Ecology & Evolutionary Biology Department Institute of Marine Science, The University of California, Santa Cruz, US.
Consumer-resource interactions structure food webs and govern ecosystem stability, yet our understanding of how these important interactions will change in future CO2 scenarios is hampered by the complexity of direct and indirect effects of multiple stressors within and between trophic levels. In marine ecosystems at high latitude, climate models predict that ocean acidification will be most pronounced during the winter months, when primary production is limited by light. I hypothesize that there could be a mismatch in the energetic demands of primary consumers caused by warming and ocean acidification and resource availability and quality during winter months, with cascading effects on trophic structure and ecosystem stability in the future.
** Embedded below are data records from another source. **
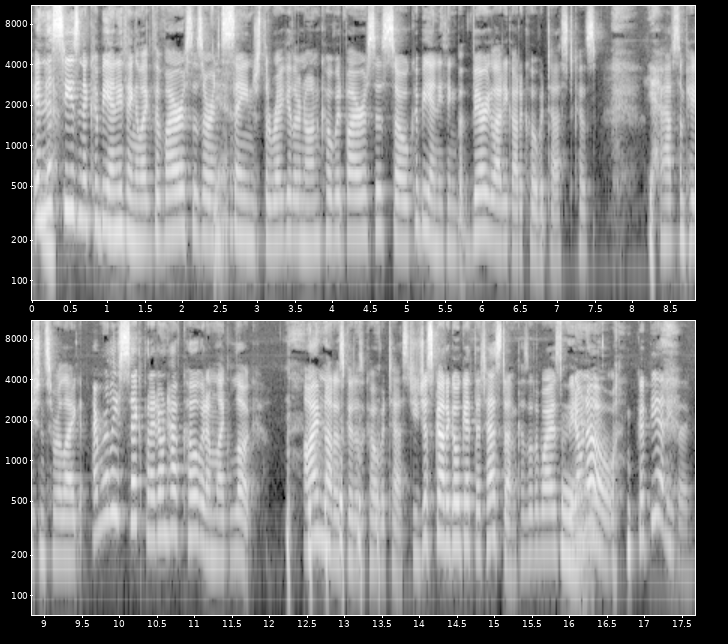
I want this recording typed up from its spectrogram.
in this season, it could be anything. Like the viruses are insane, just the regular non COVID viruses. So it could be anything, but very glad he got a COVID test because Yeah. I have some patients who are like, I'm really sick, but I don't have COVID. I'm like, look, I'm not as good as a COVID test. You just got to go get the test done because otherwise we don't Yeah. know. could be anything.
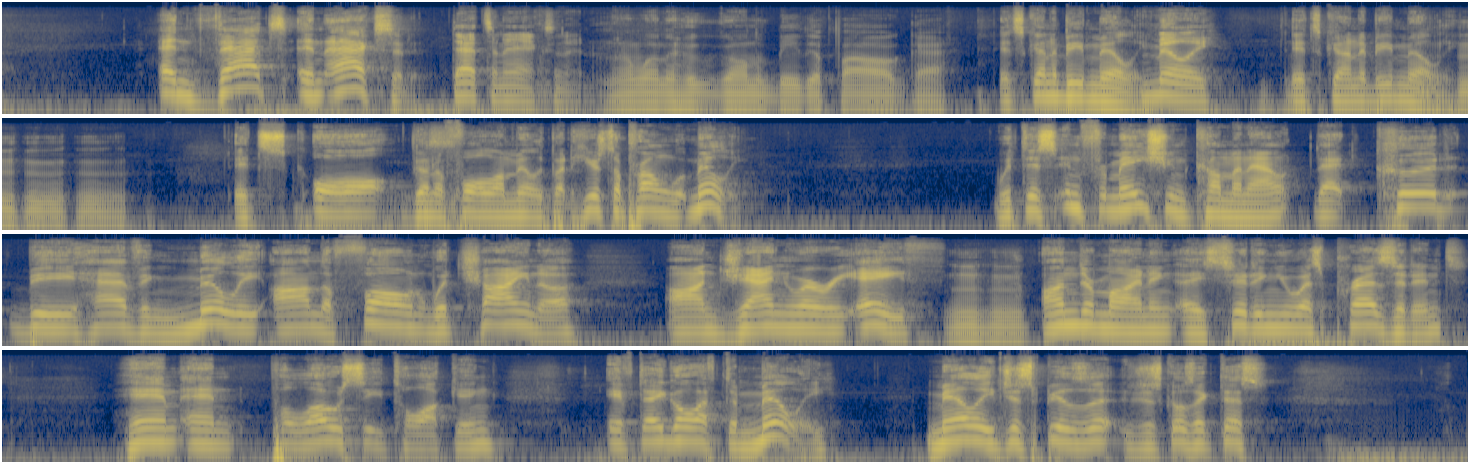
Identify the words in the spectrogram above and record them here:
And that's an accident. That's an accident. I wonder who's going to be the fall guy. It's going to be Milley. Milley. It's going to be Milley. it's all going to fall on Milley. But here's the problem with Milley. With this information coming out that could be having Milley on the phone with China on January 8th, mm-hmm. undermining a sitting U.S. president, him and Pelosi talking. If they go after Milley, Milley just, feels, it. just goes like this.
In this talk, I will address research in the Kroeker Lab investigating the ecological effects of warming and ocean acidification on sub polar kelp forest ecosystems via a comprehensive suite of studies on the interactions among primary producers and consumers across seasons and in future conditions at the northern limit of the range for giant kelp (Macrocystis pyrifera) in SE Alaska.